The Technical Details of the Mises.org Transformation
by David Veksler
I faced five major challenges during my stay at the Mises Institute: cleaning up hundreds (thousands?) of dead pages, implementing a new header on over 15,000 pages, moving the server to a new web host running a totally different operating system, web server, and database server, converting the daily articles to ASP.Net, and porting the online store to a major new version. Other than the last, the first four have been largely accomplished. Here is how it was done:
I started by zipping the entire Mises.org website and installing a fully functional mirror of the website on my new Dell Inspiron 9100 laptop – possibly the biggest, fastest, and heaviest laptop on the market today. I initially exported the database to Access for testing, but found that I could connect the server database for my testing after optimizing the SQL. Installing the website on my laptop had the additional (dubious) benefit of allowing me work on the site everywhere I lugged my 10lbs behemoth. I used the 404 redirect trick and my search/replace utility to move hundreds of pages around without breaking thousands of links. Doing this for a week gave me a feel for the website and prepared me for the move to a new host.
Once the decision to move was made, we spent a bit of time researching a new web host to host the website. We decided to go with a dedicated Windows 2003 server provided by iPowerWeb. This gave us the additional benefit and challenge of the newest OS. The webhost provided us with Windows 2003 Server, but no database application, so I had to think quick about installing a DBMS. Initially I decided to go with MySQL, but found that this would require a week of conversion, and some commercial components only worked with SQL Server, so I installed MSDE, a free, low-end version of SQL Server, and planned to move to MySQL later. I then proceeded to zip all 5.5GB of Mises.org and transfer it directly to the new server. After installing MySQL and MSDE, I used the SQL Server data export function to install copies of the Mises.org database in MSDE and MySQL. A day and a half was lost attempting to export the ancient flat-file database used for the blog into MySQL, which was an adventure unto itself.
Having moved the server, we installed the SSL cert for the secure pages, installed the new store, the stats packages, changed the DNS pointers, and broke out the champagne. As soon as the DNS changes propagated, the server hangings started. This was a nightmare episode I would rather forget. I spent hours surfing through Google results, MS TechNet articles, online forums, and making random changes in search of the magic fix. Nothing I did fixed it, so I installed four different server monitoring services (the hang was notoriously difficult monitor to detect because of server and client side caching.) Finally, in total exhaustion and desperation, I noticed that the hangings roughly corresponded to high server loads.

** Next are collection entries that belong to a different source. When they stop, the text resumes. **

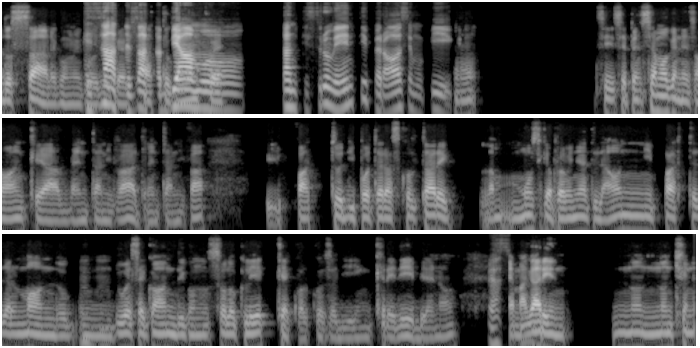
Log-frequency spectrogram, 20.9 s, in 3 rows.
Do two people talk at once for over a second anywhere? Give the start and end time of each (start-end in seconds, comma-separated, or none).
0.8-2.3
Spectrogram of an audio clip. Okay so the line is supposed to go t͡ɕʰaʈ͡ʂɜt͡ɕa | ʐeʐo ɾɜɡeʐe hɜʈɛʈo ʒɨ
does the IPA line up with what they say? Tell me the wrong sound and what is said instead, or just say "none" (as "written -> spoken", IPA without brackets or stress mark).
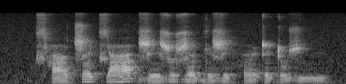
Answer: ɾ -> ʐ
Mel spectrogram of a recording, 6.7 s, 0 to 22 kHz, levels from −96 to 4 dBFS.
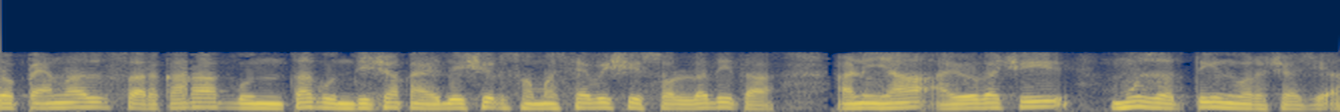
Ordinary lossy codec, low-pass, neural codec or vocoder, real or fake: AAC, 24 kbps; 3.6 kHz; none; real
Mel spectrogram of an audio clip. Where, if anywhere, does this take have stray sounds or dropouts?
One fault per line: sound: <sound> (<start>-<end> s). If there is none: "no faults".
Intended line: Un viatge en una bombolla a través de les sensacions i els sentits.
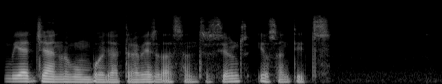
no faults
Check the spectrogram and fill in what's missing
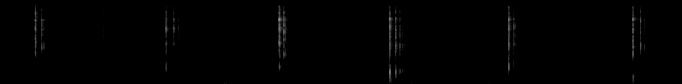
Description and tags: Lite wood sound
impact, open, wooden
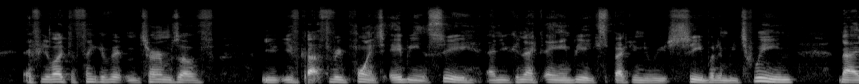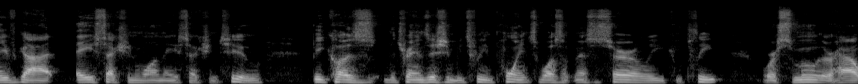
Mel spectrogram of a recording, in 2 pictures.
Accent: American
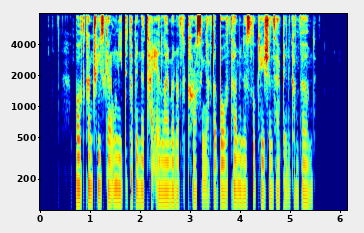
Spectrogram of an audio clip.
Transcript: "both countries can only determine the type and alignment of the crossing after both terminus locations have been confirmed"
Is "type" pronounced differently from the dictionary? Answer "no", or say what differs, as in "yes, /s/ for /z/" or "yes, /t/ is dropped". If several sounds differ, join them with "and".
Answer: yes, /p/ is dropped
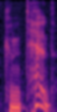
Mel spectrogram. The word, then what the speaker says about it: content: 好，接下来说 For now 呢，目前呢 Haig is content 这个字的话，特别注意一下，如果当形容词的时候，它会念成 content。好，重音再放在后面 tent 的地方。有的时候你会听到这个字念成 content。content 的时候就变名词，就是内容的意思。那你说 Haig is content, that means satisfied or happy with creative freedom as an author.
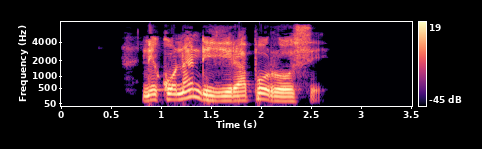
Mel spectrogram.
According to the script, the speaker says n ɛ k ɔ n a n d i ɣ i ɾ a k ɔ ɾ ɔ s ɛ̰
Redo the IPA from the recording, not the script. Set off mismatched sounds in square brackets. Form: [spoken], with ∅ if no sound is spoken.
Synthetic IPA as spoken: n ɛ k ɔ n a n d i ɣ i ɾ a [p] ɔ ɾ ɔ s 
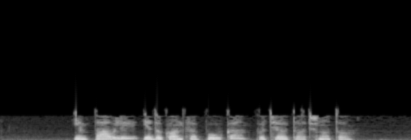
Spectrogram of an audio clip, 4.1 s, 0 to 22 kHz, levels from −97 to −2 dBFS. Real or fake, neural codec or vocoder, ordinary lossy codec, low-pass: real; none; AAC, 16 kbps; 7.2 kHz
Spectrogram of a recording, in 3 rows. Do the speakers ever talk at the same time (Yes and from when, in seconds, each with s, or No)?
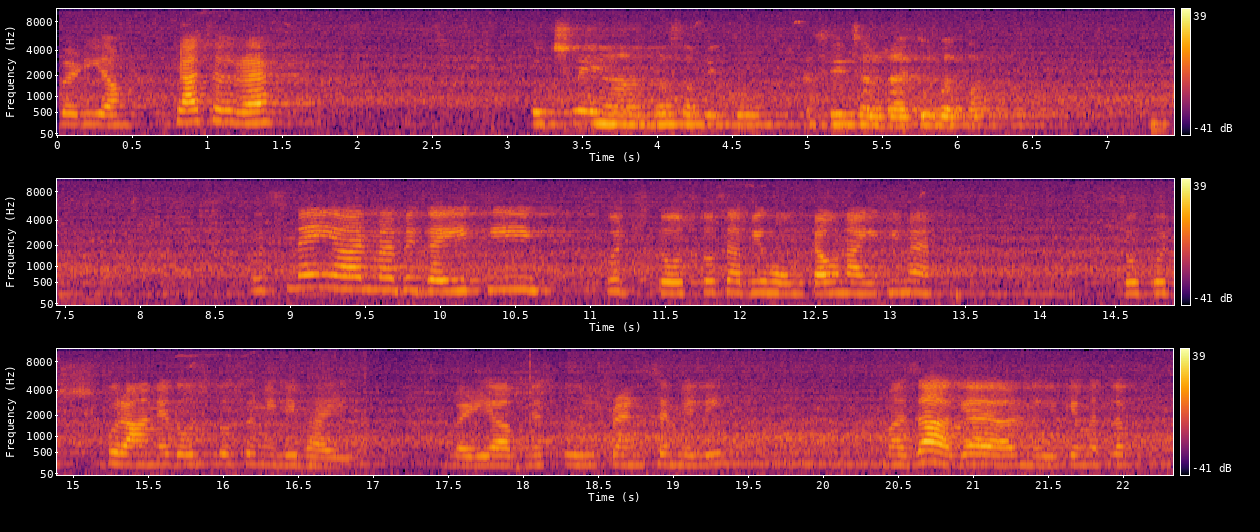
No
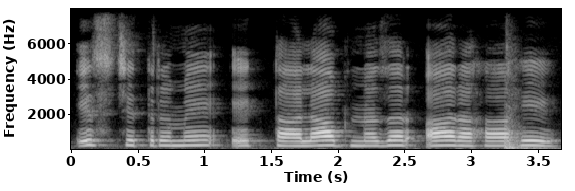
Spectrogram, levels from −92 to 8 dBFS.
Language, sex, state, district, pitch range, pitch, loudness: Hindi, female, Madhya Pradesh, Bhopal, 230-255 Hz, 245 Hz, -16 LUFS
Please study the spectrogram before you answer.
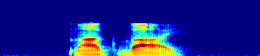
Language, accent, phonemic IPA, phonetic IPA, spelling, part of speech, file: Armenian, Eastern Armenian, /mɑkˈbɑj/, [mɑkbɑ́j], մակբայ, noun, Hy-մակբայ.ogg
- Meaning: adverb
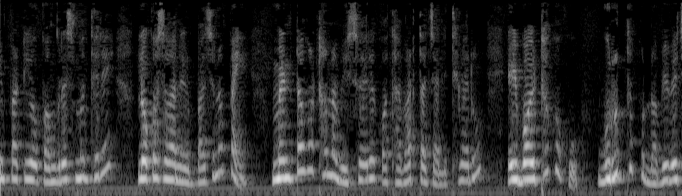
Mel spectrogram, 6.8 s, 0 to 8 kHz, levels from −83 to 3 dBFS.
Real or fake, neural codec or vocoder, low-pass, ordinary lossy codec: real; none; none; none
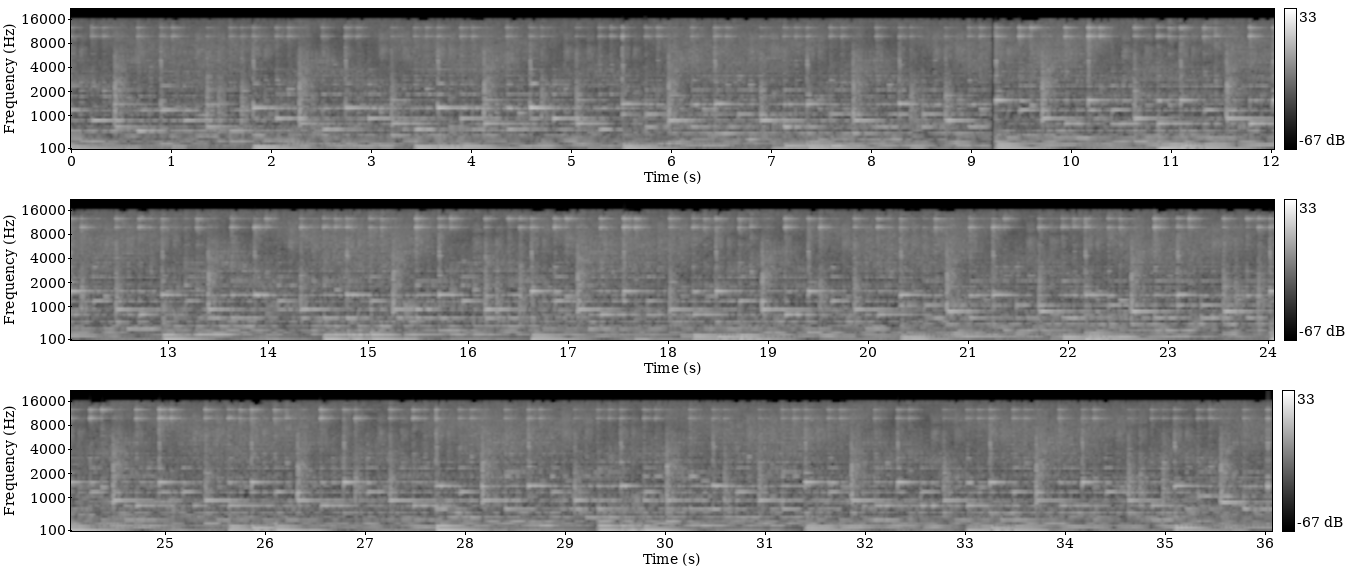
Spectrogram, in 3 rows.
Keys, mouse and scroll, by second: 0.2 click, 1.8 shift+middle click, 2.3-7.0 typing, 3.6 click, 4.5 click, 5.5 click, 6.2 click, 7.2 click, 8.2-10.4 typing, 11.2 click, 11.4 ctrl+s, 11.7-13.0 middle drag, 13.0 ctrl+middle click, 13.5 middle click, 14.1-15.7 typing, 16.3 click, 16.5 ctrl+s, 16.7-20.3 middle drag, 20.3 click, 23.2 shift+z, 24.9 middle click, 25.7 click, 29.7 ctrl+middle click, 30.8 r, 31.1 Down, 34.1 Return, 34.9 r, 35.1 Down, 35.6 Return, 35.7 ctrl+s.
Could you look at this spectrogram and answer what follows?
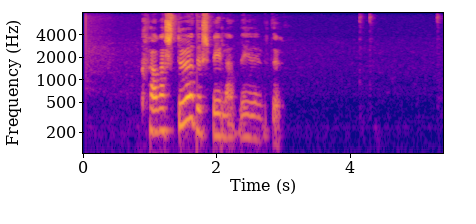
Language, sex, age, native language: Icelandic, female, 40-49, Icelandic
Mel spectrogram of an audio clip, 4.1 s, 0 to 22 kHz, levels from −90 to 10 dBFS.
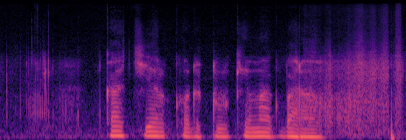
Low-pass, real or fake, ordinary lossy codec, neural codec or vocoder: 19.8 kHz; fake; none; autoencoder, 48 kHz, 128 numbers a frame, DAC-VAE, trained on Japanese speech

Unable to sleep, I sat down for two hours sometime around 2 AM, and rewrote the article pages of Mises.org in VB.Net. As I suspected, the caching implemented by ASP.Net and the redesigned SQL code solved the hanging problem. The database load was reduced sufficiently that I decided to keep the website running on MSDE, which is designed to max out at 25 users. In the next few days, I ported my hack .Net code to a two-tier architecture, and prepared the website for a full-scale conversion. I also reduced the database load by optimizing all SQL queries to only select the data actually needed my a particular page.
Some details on the new configuration:
- Hardware: 1.8 Ghz Celeron, 512MB RAM, 40GB HD.
- Operating System: Windows 2003 Standard Server
- Web Servers: IIS 6.0, Apache 2.0.50
- Scripting languages: VB.Net, C#, ASP, Perl
- Database Servers: SQL Server 2000 Desktop Edition, MySQL 4.1
- Size: 15,000+ ASP pages, 33,000+ total files; ~5.5 GB
Note: The views expressed on Mises.org are not necessarily those of the Mises Institute.